Generator Safety Practices
When a hurricane strikes, that usually means prolonged power outages are usually not far behind it. When riding out the storm at your home or business, hopefully, you’re set up with a standby or portable generator to help keep some level of comfort during the outage. Although generators are extremely great resources for keeping us comfortable during a storm, there are some hazards to take into consideration when you’re using a generator.
Safety should be your first priority when using a generator. There are three things you should be cautious of when operating a generator. 1. The threats of carbon monoxide emitted from the generator’s exhaust. 2. Overloading or mishandling the electricity produced by the generator. 3. The possibility of fires. Although generators present these hazards, they can be easily avoided by practicing proper generator safety.
When addressing the issue of carbon monoxide, proper ventilation is key. Portable generators produce as much carbon monoxide as several of cars and can kill a person within minutes, according to the CPSC. Carbon monoxide poisoning sends more than 20,000 people to the emergency room each year, according to the National Institute of Standards and Technology. This is why generators should never be operated anywhere inside a home, including in garages or basements. If you’re using a portable generator, it needs to be between 20 to 30 feet away from the house while it’s running to reduce the possibility of carbon monoxide poisoning. Proper ventilation is key. To monitor your CO levels, your house should have a carbon monoxide detector. Carbon monoxide is invisible and odorless, so detectors can warn us if there are dangerous levels in our living spaces. This can mean the difference between life and death.
Overloading & Mishandling Electricity
The electricity created by generators presents the same hazards as normal utility-supplied electricity. Shocks and electrocution can unfortunately be a result of mishandling a portable generator, but this can be avoided by practicing safe generator handling methods. Avoid attaching a generator directly to the electrical system of your home. If you have a generator that is capable of powering your whole home, you must get the generator installed by a qualified electrician.
If you’re using a portable generator to power a select number of essential appliances, make sure to always plug appliances directly into the generator using the manufacturer’s supplied cords or three-pronged (grounded) extension cords.

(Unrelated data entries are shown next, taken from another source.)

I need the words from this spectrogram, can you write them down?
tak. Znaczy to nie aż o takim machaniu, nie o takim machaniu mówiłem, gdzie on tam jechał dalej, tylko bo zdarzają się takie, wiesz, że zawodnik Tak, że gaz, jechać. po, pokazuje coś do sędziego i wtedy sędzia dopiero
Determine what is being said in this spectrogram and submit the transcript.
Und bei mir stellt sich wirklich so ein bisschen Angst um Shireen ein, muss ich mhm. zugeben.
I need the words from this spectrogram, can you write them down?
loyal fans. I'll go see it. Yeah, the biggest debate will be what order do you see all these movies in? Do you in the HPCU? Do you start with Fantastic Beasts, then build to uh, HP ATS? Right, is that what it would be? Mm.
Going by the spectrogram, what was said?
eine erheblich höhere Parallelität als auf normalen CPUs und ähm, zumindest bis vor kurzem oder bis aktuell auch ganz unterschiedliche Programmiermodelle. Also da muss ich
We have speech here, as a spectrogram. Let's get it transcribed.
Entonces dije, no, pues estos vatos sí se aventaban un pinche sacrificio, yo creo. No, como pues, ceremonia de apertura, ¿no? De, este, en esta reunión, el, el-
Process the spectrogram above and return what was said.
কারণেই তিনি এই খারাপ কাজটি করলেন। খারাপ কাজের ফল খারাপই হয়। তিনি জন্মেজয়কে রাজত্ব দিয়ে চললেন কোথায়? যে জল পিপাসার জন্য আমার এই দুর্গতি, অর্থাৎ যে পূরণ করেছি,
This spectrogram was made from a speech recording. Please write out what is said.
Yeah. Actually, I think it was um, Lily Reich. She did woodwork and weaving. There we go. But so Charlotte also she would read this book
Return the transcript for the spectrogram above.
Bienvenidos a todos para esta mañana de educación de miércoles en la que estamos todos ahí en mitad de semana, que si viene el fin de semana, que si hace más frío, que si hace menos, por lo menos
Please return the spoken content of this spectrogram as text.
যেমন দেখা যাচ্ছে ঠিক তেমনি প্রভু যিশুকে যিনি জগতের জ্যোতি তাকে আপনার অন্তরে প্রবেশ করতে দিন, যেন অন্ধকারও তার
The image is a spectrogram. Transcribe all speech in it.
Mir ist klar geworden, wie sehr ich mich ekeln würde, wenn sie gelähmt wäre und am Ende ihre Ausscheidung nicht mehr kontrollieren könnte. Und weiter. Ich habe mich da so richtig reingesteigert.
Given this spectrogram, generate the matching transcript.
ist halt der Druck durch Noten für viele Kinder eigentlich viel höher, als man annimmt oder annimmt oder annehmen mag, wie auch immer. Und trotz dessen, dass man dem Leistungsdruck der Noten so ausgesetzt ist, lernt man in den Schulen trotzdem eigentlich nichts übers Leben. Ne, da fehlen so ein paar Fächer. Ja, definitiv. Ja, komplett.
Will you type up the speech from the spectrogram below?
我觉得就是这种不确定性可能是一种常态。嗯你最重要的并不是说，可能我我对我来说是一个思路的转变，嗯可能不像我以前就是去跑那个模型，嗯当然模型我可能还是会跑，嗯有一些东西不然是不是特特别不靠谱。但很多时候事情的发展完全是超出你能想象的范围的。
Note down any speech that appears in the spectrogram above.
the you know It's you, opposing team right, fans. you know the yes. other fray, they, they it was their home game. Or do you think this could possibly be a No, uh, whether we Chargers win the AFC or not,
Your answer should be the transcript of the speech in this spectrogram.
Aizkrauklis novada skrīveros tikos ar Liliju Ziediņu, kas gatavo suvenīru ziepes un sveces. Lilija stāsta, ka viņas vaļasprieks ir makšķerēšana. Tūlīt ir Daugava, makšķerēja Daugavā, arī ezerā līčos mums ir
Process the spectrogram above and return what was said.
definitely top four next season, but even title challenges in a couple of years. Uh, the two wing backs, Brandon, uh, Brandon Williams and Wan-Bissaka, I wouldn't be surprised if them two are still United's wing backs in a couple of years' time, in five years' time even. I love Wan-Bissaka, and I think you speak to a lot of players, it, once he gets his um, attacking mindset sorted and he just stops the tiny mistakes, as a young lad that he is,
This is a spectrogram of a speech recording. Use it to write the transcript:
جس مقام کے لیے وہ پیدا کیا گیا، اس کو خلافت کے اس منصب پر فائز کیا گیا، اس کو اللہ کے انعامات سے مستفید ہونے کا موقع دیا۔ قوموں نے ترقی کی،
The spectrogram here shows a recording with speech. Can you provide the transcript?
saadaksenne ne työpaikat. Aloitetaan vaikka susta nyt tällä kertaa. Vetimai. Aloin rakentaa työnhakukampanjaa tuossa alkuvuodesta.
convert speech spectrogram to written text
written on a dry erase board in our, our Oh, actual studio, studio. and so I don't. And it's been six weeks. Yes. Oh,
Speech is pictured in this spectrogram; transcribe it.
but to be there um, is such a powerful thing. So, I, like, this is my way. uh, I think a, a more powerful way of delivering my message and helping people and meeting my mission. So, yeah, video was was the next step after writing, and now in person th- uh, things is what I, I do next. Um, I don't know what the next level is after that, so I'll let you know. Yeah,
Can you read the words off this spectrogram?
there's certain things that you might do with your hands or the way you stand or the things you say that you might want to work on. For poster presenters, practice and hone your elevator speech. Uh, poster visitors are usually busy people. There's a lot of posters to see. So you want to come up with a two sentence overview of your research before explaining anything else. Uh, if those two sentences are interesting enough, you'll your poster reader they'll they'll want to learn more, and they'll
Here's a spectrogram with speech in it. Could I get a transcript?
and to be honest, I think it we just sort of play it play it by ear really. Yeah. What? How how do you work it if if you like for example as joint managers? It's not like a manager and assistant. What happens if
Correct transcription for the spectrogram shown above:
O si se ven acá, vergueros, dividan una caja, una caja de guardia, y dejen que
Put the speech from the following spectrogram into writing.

Faulty extension cords pose a problem as well, which is why you should inspect extension cords to make sure they are not damaged, frayed, or abraded.
When dealing with any sort of electricity, there is always the threat of fires if mishandled. Overloading utility outlets in your home can produce the same effect as overloading a generator; both can result in fires. Fires also become a possibility when generators become hot from running for long periods of time and then they remain hot for long periods after they are turned off. It’s extremely important to let a generator cool down before refueling because any spilled fuel could ignite if the generator is still very hot. Because of this risk, fuel should be stored far from the generator. If gas or any other flammable material is stored near a hot generator, it could ignite from the generator’s heat.
These all may seem like drastic things to consider when using a generator, but not only are they very possible, they are easily avoided. If you take the extra steps to be cautious and practice safety when using your generator, then your generator will serve as a saving grace in a time of need during severe weather. If you have any questions about generator safety, we have our service team available to answer your questions.